The B7610 will easily pull a 6 foot cultivator with a harrow behind. The harrow will break up any dirt clumps left by the cultivator. For any piece of ground larger than an acre or two, the cultivator is preferred over the tiller......simply because it covers much more ground in far less time.

Joel






Reply to PostReply | Quote Post Reply to PostQuote Reply | Add PhotoAdd Photo




Bookmarks: Digg It | Del.icio.us |
Reply | Pop Up Window Reply | Add PhotoAdd Photo


Page [ 1 ] | 2 | | Next >>

Discussion Boards > Active Subjects > Messages as Posted > Tillers and Ploughs Forum

Thread 145523 Filter by Poster:
alexeir 3 | Art White 2 | BoonvilleKid 1 | brokenarrow 1 | candoarms 4 | earthwrks 1 | hardwood 2 | kthompson 4 | Murf 1 | TumbaDowns 1 |

 (advanced search)

Picture of the Day
videorov

Belarus - How do I get this part off the tractor so I can install a new one
How do I get this part off the tractor so I can install a new one


Unanswered Questions

Shibaura SD2203 rear axle oil
Mitsubishi MX55
Gator HPX ignition module
SL 1643
Removing LHS rear wheel beari
Gear Grinding 1200A - primary
Replacing a friction diskwashe
Bolens k1502 mitsubishi K3 ove


Active Subjects

Big country 4x2 utility vehicl
Operation
lift cylinder for 3pt hitch wo
Still have jerk in hydro
Flatulent gifts human and dog
front mount snowblower
Hydraulics Won t Work
4210 ehydro codes


Hot Topics

NorTrac Tractor Quality Review
Case 446 hydraulic pump
Long 460 hydraulic problem
Jinma Tractor w transmission p
Flatulent gifts human and dog
Generator set up ideas wanted
6X4 Gator Sometimes Shudders
Roof VP75 Brush Mower Manual

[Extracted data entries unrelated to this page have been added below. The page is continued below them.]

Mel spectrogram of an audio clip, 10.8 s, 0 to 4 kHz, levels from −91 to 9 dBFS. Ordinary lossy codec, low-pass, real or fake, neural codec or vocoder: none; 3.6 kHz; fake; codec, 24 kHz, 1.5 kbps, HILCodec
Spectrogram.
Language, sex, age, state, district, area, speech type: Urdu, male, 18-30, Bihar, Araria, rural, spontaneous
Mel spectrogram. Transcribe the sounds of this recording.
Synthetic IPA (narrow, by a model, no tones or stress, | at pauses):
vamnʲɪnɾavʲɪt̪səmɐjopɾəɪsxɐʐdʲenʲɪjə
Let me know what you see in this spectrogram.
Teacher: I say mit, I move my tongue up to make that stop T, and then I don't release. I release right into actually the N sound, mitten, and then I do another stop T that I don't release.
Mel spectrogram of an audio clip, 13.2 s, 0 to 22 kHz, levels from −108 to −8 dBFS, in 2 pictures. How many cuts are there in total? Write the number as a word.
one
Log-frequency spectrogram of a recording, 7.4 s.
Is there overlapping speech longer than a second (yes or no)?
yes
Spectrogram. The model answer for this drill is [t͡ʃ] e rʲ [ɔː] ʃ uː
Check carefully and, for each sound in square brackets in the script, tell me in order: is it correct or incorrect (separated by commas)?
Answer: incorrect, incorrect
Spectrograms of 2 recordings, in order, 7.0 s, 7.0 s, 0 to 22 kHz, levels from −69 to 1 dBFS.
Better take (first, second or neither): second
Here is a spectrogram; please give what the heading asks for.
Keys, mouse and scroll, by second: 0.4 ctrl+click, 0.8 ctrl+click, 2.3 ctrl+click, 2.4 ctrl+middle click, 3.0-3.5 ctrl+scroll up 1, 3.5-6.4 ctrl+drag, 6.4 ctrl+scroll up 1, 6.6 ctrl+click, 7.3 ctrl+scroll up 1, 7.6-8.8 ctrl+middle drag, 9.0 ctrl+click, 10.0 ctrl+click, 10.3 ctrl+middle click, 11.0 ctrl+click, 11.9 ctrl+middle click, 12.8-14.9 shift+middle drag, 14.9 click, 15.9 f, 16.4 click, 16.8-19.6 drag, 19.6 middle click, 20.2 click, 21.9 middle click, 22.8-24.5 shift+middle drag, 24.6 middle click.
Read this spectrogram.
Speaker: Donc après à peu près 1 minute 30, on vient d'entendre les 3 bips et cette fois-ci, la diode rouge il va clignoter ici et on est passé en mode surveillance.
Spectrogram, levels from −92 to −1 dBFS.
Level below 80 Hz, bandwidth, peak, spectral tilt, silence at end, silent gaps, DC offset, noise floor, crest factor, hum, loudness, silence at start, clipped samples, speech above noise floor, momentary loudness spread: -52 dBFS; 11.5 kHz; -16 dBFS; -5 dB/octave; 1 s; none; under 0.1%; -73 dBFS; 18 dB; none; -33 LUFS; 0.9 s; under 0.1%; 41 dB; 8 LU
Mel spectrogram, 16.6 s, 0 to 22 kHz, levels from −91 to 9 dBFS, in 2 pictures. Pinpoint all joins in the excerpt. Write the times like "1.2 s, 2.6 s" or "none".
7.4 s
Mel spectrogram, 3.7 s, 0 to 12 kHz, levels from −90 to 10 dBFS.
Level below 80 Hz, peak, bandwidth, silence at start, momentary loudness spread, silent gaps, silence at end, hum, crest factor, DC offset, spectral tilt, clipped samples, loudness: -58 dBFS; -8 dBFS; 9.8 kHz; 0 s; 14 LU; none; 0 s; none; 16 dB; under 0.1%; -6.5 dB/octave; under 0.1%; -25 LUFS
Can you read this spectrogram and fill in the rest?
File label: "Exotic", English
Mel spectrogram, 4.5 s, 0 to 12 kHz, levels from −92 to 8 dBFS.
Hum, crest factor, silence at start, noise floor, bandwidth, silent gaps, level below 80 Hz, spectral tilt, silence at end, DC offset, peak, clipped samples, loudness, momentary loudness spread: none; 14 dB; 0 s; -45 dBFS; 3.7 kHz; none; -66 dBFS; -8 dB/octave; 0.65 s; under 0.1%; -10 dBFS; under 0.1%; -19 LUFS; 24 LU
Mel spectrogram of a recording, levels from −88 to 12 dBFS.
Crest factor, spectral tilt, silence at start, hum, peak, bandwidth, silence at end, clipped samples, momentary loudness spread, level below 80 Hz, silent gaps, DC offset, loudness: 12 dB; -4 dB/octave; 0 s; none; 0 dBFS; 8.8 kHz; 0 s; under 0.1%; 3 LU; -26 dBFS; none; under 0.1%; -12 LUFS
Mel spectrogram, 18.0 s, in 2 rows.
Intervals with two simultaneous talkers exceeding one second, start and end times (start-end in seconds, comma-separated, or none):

Featured Suppliers

Mountain Creek Labradoodles
      MountainCreekLabradoodles.com





New Forums on Gun Sport Shooting and Hunting -- BarrelPoint.com  New Forums on Horses ManePoint.com
Talk Horses at ManePoint
Hunting + Gun Sports at BarrelPoint



Most Viewed

+ KingKutter vs Landpride
+ Yanmar Rototiller
+ raised beds attachment
+ Woods GTC52 tiller
+ What is a FLIP PLOW
+ Tiller Purchase - Befco Woods KK Bush Hog
+ Tiller vs Disk harrow
+ Ploughing advice
+ Tiller for BX-22
+ Electric lift cylinder for Cub Cadet tiller

Most Discussion

+ Instead of a Rotary Tiller
+ KK tiller sale
+ CMM Tillers experiences
+ IMMEDIATE ATTENTION KK tiller
+ kk tiller
+ KingKutter vs Landpride
+ Do tillers need to be sharpene
+ tilling fescue pastures
+ Tillers
+ What is a FLIP PLOW

Newest Topics

+ Kuhn el 23-150 chain box
+ Put Tiller to Work this Weekend
+ Yanmar RSA1301 Rototiller Manuals
+ Got New 3PH Tiller or Toy Today
+ Satoh tiller attachment
+ tiller tines
+ Adapting Wheelhorse Clevis to Category I with 2 h
+ Shibaura tiller drive shaft
+ Craftsman cultivator edger 4 cycle engine stalls
+ Who makes RL401 Tiller
















Turbochargers for Tractors and Industrial Machines
Cab Glass for Tractors and Industrial Machines

Alternators for Tractors and Industrial Machines
Radiators for Tractors and Industrial Machines

Driveline Components for Tractors and Industrial Machines
Starter Motors for Tractors and Industrial Machines